McCloy was chairman of the Ford Foundation from 1958 to 1965, as well as a trustee of the Rockefeller Foundation from 1946 to 1949, then again, from 1953 to 1958. From 1954 to 1970 he was chairman of the Council on Foreign Relations.

A close friend of McCloy was William Donovan, another Wall Street lawyer closely connected to the establishment. He is most known for his work as an intelligence officer and for directing the Office of Strategic Services (OSS), the predecessor of the CIA. He is considered the originator of today’s CIA. Donovan wanted PsyOp to become an actual branch of the military, similar to the Army or Navy.

As the director of the OSS, Donovan believed that an understanding of Nazi psychological warfare was a vital source of ideas which would eventually be implemented in America. He thought the “engineering of consent” could be used during peacetime and open warfare. He convinced FDR to establish a civilian intelligence agency to conduct covert psychological warfare both at home and abroad.

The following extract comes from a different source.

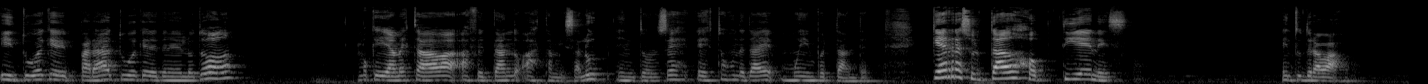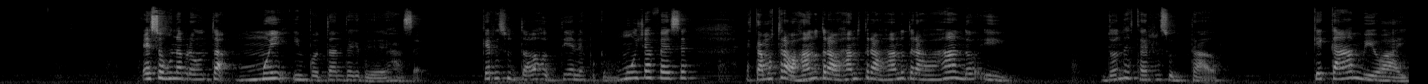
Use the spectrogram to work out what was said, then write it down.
y tuve que parar, tuve que detenerlo todo porque ya me estaba afectando hasta mi salud. Entonces, esto es un detalle muy importante. ¿Qué resultados obtienes en tu trabajo? Eso es una pregunta muy importante que te debes hacer. ¿Qué resultados obtienes? Porque muchas veces estamos trabajando, trabajando, trabajando, trabajando y ¿dónde está el resultado? ¿Qué cambio hay?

The Office of Policy Coordination (OPC) was created in 1948 by the National Security Council. In 1952 it merged into the CIA, and its budget, personnel, and existence was a state secret. Although it was part of the CIA, it was overseen by George F. Kennan of the state department, who was also a member of the Council on Foreign Relations. By 1952 it had over five thousand people in 47 offices in the US and around the world. Although its budget was never officially acknowledged, it is said to have been in the millions in 1950 alone, most of which was spent of psychological warfare.

The Center for Research in Social Systems (CRESS) was founded as the Special Operations Research Office (SORO) in 1956 as part of the American University in Washington, D.C. It later became the US Federal Contract Research Center, which was responsible for social science research in areas of counterinsurgency, psychological warfare, and civil action.

Research on PsyOp continued into the 1960s and 1970s with conferences sponsored by the DOD for the design of a new type of warfare that would eventually be known as low-intensity conflict (LIC). The UK was involved in some of these. In 1964 DARPA released a document pertaining to these studies entitled, Research in the Behavioral and Social Sciences Relevant to Counterinsurgency and Special Warfare.


A group of men functioning through a private network of foundations, think tanks, and academic institutions went into partnership with the military and intelligence agencies to conduct early PsyOp research. They kept most of their results classified.

Regarding this, Christopher Simpson, author of Science of Coercion: Communication Research and Psychological Warfare, explained: “A very substantial fraction of the funding for academic US research into social psychology and into many aspects of mass communication … was directly controlled or strongly influenced by a small group of men who had enthusiastically supported elite psychological operations as an instrument of foreign and domestic policy.”

He continued: “They exercised power through a series of interlocking committees and commissions that linked the world of mainstream academia with that of the US military and intelligence communities. Their networks were for the most part closed to outsiders; their records and decision-making processes were often classified.”

When the Reece Committee investigated parts of this network in the early 1950s, including Carnegie, Rockefeller, Ford, the CFR, RAND, and the SSRC, it discovered that its members were using their organizations to conduct social science research that would allow them to create a global government.